These are just two of the many character-building experiences we had at Forest Bluff Montessori that helped us develop perseverance and form life-long friendships.

So, what are the benefits of Montessori education? Why should you consider it?

The Montessori method helped us to develop a strong sense of personal independence and identity, while allowing us to receive a meaningful education in which we were free to choose our own work and learning pace.

While there are some skeptics to the Montessori method due to the absence of tests, grades, and technology, there are undeniable results that showcase the benefits of a Montessori education. 

One study concluded that the mean IQ of children who attended Montessori school was 106.9, almost fourteen points higher than the IQ of children educated through traditional methods, which was 93.8.

Another study surveyed 2,000 individuals that went to Montessori schools and found that these former students outscored non-Montessori educated individuals in all 18 measures of psychological well-being. These measures included things such as self-confidence, general well-being, engagement, social trust and happiness.

Another concern focuses on Montessori’s absence of technology, which skeptics believe will hinder students’ ability to work with technology.

However, this criticism has not proven to have sufficient backing. In fact, many titans of the tech industry received a Montessori education, including Larry Page and Sergey Brin (founders of Google), Bill Gates, Mark Zuckerberg, and Jeff Bezos.

The Montessori experience results in a well-rounded, collaborative child who possesses emotional maturity, critical thinking skills, independence, and moral integrity. 

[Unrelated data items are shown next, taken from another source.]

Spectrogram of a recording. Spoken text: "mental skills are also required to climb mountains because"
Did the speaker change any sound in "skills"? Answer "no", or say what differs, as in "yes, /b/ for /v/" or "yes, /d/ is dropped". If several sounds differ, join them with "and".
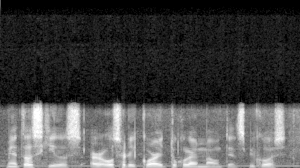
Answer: yes, /s/ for /z/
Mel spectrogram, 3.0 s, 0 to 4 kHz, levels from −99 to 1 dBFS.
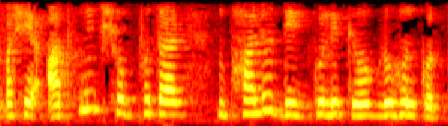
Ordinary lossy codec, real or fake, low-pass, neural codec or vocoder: none; real; 3.6 kHz; none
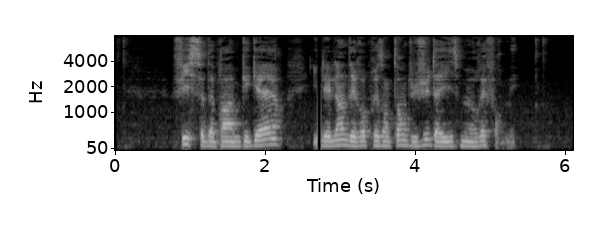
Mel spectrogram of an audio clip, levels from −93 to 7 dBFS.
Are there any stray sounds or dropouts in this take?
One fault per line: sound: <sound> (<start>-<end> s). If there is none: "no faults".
sound: dropout (2.7-2.8 s)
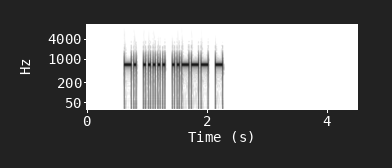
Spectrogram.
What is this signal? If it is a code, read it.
Morse code, heard as a keyed tone, about 30 wpm, 700 Hz. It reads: N52T
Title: Common Cut Numbers - 4-Digit 30wpm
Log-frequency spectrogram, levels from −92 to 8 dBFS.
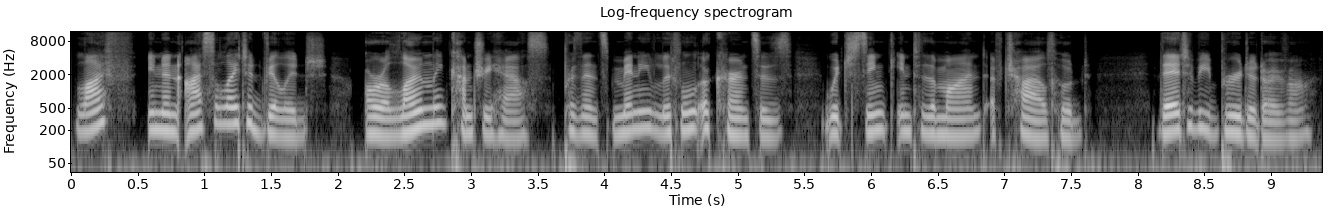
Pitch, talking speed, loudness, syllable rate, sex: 180 Hz, 165 wpm, -21 LUFS, 5.6 syllables/s, female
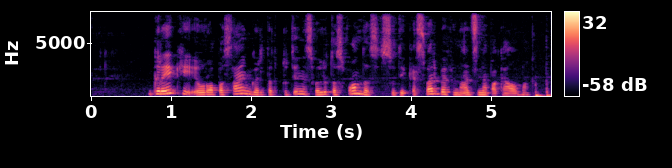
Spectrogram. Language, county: Lithuanian, Vilnius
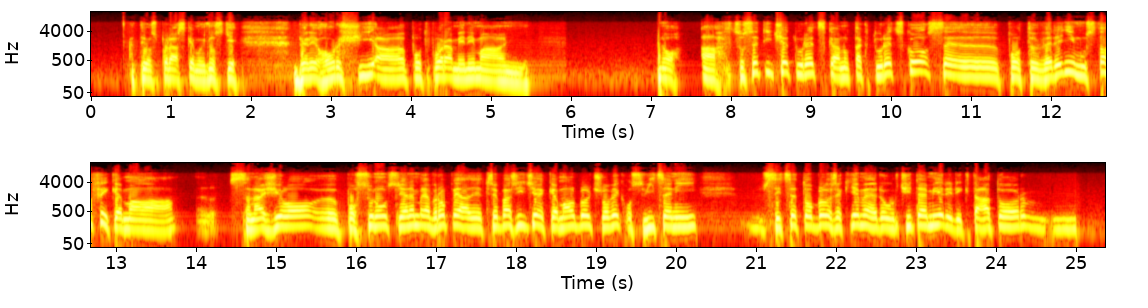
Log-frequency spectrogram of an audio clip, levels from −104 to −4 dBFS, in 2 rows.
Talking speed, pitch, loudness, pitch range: 100 wpm, 155 Hz, -17 LUFS, 140-180 Hz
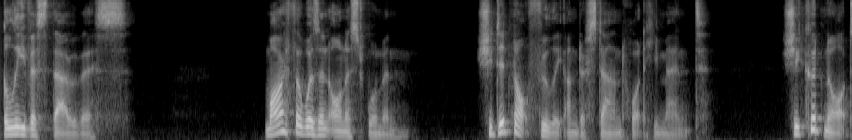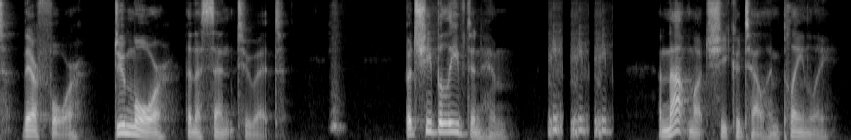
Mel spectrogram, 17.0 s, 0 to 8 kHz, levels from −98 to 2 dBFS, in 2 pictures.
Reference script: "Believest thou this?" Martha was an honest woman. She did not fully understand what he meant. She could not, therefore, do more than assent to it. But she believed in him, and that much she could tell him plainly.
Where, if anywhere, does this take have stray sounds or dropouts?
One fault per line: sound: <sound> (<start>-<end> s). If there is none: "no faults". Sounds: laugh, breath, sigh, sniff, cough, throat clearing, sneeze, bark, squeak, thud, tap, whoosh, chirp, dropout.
sound: whoosh (11.8-12.0 s)
sound: laugh (14.0-14.7 s)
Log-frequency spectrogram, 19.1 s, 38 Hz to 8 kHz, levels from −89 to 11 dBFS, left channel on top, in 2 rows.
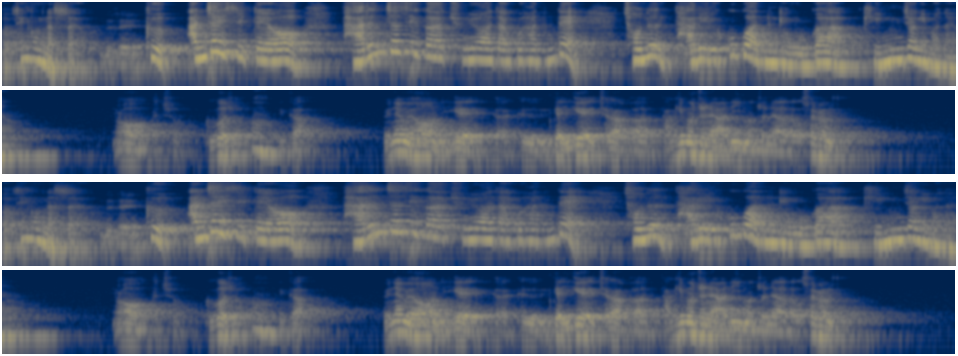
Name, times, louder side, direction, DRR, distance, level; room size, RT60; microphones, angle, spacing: voice 1, 0.0-0.8 1.4-9.7 12.0-12.2, left 3 dB, 55° left, 6 dB, 0.5 m, -27 dB
voice 2, 1.0-1.4 1.9-2.1 3.9-4.2 6.8-7.1 10.7-12.0 12.4-12.6 13.4-17.9, equal, 10° right, 4 dB, 0.6 m, -32 dB
6.8 x 4.9 x 3.6 m, 1.2 s
head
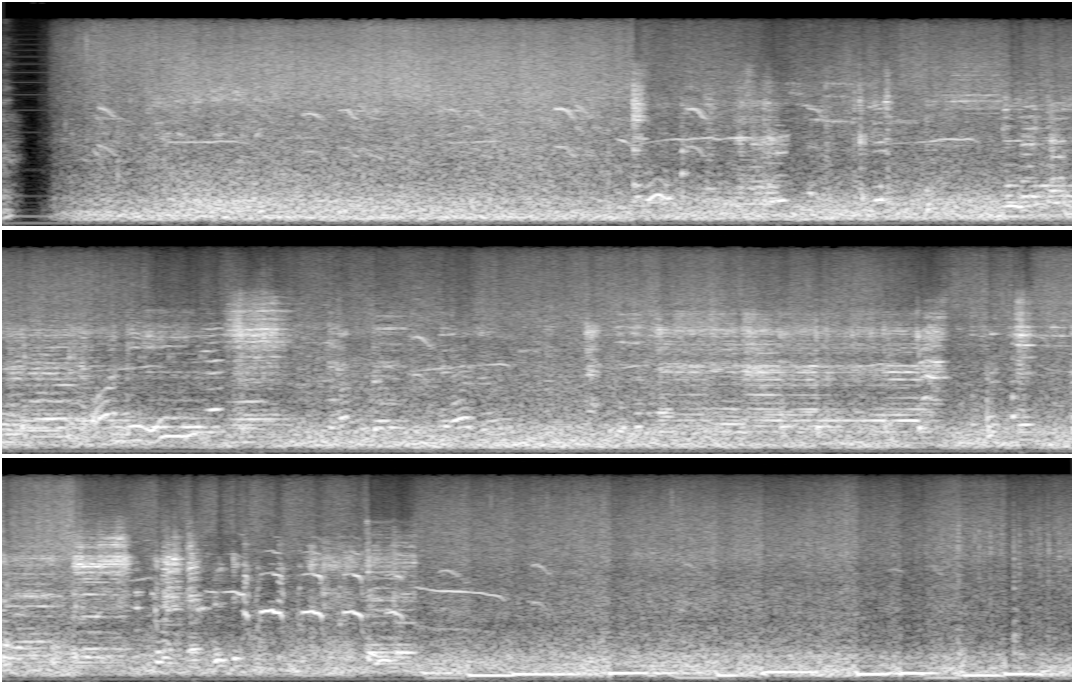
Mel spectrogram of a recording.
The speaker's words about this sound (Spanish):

For anyone in the 91% who are not completely happy with the education system, perhaps the Montessori methodology is the solution.